At the end of the day, the guests begin to leave our house, and my parents stay behind, because they are sleeping over for a couple nights. My mom asks Don if he is going to stick around for awhile longer before he heads out. It is unclear where he is going, but it seems a bit more clear at this point in the dream that this was, in fact, some sort of visitation from wherever he might be. He smiles at all of us and says simply: “I’ll be around. No way I’m missing your apple pie, mom. Right now though, I gotta head out. Things seem exactly as they should be here. Keep taking care of each other.” My mom gives him a hug and says suddenly: “Wait! Let me cut you a piece of pie for the road!” She runs into the kitchen and makes him up a plate wrapped in tin foil to take with him. But when she comes back into the living room, he is already gone.
What does this dream mean? Probably so many things, but the main ones I think are quite obvious. It’s all the things that I already knew and felt, but that feel so nice to have validated in dreams that feel incredibly real. That love grows love. That love never dies. That we live on through our stories, and our traditions. That even though I miss Don, he is always here, in so many ways. That his presence and his spirit are eternal, and that he lives on through his love of root beer and apple pie just like Nick’s mom lives on through her delicious dressing recipe that Nick re-creates yearly in her memory. That no matter how many years or decades go by, Don will always be part of my life, and he will ALWAYS be family. That love is always, always, always one billion times bigger and more powerful than death.
And most of all, maybe this:
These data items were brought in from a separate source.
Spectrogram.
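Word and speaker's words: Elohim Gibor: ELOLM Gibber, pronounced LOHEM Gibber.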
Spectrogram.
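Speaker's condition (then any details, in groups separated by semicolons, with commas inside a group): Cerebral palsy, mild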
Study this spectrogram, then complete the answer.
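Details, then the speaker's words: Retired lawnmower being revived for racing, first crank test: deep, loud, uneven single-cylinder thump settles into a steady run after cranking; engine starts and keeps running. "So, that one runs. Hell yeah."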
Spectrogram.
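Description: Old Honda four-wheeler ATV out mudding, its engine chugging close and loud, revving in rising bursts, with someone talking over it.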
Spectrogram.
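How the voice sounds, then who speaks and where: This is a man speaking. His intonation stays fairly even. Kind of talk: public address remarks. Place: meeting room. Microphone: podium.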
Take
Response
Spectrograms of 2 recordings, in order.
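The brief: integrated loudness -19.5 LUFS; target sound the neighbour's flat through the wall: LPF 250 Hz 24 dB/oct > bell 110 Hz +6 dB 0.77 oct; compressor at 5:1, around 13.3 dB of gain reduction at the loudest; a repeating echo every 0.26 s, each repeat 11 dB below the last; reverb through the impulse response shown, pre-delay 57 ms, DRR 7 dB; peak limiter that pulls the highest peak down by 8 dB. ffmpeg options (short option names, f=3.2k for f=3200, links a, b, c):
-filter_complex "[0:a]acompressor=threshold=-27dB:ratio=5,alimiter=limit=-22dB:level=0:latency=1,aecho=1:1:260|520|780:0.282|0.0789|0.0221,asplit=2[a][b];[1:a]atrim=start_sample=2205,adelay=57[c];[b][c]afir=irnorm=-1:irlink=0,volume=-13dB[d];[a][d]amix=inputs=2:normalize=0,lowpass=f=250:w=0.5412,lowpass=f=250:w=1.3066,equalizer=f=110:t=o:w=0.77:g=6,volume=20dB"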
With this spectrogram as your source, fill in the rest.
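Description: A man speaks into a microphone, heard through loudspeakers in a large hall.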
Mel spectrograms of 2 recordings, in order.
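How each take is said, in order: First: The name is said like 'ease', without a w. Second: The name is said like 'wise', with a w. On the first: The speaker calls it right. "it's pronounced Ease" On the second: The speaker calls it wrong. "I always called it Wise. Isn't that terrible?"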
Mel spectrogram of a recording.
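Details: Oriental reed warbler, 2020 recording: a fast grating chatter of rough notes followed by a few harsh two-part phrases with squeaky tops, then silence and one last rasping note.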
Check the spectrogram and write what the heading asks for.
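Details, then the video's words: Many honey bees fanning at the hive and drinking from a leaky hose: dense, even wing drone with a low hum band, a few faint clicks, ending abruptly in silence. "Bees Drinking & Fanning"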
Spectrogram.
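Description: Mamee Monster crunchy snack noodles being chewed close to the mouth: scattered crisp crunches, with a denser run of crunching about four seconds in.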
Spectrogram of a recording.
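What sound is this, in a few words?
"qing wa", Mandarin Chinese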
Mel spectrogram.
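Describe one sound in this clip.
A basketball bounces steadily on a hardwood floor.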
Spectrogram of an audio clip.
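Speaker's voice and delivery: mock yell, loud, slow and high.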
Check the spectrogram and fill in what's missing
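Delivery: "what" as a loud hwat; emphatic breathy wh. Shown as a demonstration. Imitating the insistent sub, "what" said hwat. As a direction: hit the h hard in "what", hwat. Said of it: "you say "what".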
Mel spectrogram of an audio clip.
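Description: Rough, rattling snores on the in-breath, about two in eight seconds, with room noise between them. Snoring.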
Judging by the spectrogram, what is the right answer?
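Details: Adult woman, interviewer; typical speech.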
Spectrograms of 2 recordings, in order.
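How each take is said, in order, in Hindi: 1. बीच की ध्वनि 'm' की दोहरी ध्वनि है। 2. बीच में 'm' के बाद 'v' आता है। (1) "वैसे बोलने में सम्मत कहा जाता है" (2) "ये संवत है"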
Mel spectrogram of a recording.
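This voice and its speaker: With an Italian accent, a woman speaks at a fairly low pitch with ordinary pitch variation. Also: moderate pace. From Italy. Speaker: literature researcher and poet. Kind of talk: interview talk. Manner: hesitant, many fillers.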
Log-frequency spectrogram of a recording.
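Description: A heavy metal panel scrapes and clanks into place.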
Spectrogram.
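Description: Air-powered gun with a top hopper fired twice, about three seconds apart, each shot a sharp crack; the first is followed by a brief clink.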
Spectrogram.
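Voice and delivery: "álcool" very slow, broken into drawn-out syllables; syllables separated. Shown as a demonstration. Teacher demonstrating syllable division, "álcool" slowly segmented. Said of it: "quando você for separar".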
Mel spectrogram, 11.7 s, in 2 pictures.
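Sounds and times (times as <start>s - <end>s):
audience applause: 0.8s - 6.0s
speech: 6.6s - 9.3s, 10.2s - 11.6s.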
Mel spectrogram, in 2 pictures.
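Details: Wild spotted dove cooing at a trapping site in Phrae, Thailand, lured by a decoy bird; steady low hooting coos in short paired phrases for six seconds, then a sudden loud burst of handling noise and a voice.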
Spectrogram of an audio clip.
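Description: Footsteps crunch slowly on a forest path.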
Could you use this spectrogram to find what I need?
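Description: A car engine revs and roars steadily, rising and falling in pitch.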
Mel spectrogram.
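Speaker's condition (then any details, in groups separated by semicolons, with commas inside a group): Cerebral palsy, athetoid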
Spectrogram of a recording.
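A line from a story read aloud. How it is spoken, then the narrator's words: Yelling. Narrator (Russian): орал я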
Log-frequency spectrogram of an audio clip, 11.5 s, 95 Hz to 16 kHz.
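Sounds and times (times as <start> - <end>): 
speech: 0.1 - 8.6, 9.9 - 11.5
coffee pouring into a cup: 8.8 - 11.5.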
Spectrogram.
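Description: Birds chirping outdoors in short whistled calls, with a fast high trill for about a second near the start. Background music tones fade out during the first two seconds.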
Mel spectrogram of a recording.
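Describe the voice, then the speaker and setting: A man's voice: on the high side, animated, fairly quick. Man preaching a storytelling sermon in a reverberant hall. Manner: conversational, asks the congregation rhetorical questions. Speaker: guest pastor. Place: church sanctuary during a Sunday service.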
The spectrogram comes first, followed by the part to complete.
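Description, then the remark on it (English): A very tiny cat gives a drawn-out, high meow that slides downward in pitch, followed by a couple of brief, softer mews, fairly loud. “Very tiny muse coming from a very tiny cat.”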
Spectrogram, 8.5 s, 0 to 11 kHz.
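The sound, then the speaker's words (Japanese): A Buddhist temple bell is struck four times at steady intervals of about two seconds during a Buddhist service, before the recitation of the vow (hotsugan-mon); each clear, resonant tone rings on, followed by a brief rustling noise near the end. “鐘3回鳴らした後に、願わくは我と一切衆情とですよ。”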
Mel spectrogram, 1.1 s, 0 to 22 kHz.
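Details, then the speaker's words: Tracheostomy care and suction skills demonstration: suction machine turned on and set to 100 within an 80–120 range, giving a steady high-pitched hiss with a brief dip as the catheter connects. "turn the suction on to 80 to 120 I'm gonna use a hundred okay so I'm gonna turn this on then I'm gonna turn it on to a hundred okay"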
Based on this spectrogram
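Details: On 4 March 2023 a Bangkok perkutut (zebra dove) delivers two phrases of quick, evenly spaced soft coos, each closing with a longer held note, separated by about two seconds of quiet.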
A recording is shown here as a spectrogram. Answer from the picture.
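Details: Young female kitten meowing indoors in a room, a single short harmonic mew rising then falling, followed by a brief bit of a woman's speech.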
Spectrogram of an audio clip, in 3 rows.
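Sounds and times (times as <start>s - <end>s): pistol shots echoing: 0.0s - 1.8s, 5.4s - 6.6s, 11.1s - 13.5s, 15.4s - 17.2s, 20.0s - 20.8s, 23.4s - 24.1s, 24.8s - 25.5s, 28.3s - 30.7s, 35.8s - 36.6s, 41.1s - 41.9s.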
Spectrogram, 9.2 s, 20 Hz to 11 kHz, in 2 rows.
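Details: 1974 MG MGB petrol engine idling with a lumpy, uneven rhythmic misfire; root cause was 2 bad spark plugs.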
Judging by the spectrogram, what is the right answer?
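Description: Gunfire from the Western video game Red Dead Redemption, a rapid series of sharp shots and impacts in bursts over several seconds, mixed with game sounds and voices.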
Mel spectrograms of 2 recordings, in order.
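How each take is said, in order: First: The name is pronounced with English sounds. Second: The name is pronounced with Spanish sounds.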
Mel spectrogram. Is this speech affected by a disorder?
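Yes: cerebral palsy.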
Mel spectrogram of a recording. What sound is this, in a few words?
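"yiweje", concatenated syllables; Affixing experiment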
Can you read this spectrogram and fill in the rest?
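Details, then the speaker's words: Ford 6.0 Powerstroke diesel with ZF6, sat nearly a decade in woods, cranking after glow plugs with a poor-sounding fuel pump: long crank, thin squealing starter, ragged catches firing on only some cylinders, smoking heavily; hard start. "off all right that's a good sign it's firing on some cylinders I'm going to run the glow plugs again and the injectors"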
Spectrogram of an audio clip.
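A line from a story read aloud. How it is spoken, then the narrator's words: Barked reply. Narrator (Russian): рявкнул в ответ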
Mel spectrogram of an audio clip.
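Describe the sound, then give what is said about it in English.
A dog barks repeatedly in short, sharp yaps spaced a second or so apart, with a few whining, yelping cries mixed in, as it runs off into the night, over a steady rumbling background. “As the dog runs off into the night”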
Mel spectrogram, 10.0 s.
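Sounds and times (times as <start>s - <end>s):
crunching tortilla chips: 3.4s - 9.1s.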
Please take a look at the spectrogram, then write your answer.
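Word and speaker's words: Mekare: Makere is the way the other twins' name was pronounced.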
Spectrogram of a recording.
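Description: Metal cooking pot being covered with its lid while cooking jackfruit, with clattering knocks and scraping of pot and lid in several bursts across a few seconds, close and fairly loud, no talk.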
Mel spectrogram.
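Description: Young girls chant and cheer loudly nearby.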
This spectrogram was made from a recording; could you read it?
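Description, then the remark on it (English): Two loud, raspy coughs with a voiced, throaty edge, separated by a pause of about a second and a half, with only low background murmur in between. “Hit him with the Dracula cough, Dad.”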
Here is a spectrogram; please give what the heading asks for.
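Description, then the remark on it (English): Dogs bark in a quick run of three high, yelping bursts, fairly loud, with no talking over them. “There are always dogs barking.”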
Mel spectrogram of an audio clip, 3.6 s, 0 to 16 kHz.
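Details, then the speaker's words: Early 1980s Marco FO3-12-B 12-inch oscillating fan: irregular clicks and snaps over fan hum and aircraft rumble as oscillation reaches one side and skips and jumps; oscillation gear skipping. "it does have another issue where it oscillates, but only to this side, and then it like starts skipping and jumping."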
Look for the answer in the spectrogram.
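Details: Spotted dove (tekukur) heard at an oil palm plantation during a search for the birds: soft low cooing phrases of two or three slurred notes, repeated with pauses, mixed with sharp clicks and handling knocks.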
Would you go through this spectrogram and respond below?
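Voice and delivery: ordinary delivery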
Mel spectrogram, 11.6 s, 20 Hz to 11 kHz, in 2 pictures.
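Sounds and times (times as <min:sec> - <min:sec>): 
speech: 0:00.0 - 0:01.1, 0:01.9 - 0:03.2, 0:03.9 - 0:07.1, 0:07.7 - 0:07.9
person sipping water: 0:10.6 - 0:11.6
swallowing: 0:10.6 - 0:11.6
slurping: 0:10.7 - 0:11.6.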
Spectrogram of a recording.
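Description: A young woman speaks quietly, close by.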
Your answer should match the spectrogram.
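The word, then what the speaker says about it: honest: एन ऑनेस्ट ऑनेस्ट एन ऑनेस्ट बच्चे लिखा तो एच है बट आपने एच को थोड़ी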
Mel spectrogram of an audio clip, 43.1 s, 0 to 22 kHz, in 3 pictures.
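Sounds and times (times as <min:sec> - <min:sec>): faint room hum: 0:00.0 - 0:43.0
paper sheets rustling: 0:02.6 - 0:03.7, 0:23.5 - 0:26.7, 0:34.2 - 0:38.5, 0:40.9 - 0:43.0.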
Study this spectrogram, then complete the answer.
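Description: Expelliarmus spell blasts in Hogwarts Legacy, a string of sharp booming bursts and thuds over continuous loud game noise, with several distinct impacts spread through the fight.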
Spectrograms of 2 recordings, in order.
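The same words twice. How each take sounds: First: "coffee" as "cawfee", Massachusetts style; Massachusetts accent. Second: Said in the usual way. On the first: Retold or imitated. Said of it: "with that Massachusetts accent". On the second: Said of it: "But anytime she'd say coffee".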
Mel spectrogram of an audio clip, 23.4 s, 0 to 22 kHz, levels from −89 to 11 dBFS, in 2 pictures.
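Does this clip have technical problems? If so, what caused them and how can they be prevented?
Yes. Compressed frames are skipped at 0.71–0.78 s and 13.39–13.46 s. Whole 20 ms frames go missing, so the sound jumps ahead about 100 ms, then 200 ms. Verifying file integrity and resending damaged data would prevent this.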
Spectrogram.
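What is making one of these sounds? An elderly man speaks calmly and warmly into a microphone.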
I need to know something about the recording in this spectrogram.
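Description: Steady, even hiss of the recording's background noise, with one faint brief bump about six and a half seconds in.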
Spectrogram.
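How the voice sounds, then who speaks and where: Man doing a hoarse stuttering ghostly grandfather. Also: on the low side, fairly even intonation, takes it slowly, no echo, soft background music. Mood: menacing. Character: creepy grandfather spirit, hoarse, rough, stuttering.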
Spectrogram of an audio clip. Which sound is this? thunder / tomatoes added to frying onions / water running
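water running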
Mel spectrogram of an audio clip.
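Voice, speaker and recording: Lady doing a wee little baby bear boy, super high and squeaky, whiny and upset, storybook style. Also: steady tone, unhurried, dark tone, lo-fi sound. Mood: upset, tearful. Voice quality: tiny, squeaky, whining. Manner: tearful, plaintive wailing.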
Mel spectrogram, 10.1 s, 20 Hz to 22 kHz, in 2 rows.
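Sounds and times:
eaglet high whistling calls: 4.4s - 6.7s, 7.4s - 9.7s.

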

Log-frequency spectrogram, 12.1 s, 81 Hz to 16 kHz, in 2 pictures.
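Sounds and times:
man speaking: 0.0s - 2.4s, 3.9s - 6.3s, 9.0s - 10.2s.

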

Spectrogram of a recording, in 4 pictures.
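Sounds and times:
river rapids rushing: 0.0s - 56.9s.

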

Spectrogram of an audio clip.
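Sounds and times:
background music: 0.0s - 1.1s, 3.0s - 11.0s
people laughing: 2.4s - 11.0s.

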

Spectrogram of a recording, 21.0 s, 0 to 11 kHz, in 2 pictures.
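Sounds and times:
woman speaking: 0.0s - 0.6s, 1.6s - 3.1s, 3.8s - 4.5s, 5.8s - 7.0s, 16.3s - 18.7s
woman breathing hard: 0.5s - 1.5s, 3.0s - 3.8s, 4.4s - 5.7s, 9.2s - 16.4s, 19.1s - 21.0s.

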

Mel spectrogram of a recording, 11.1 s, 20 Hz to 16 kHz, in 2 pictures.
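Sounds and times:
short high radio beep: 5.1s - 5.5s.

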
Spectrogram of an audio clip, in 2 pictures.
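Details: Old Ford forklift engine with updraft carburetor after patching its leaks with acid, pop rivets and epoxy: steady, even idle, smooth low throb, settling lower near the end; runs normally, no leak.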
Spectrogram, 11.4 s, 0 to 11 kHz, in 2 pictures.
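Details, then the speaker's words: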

that anytime you are surrounded by the people who love you dearly and deeply, in their own imperfect and wonderful and chaotic ways, you have arrived at a magical but not mythical place called Home.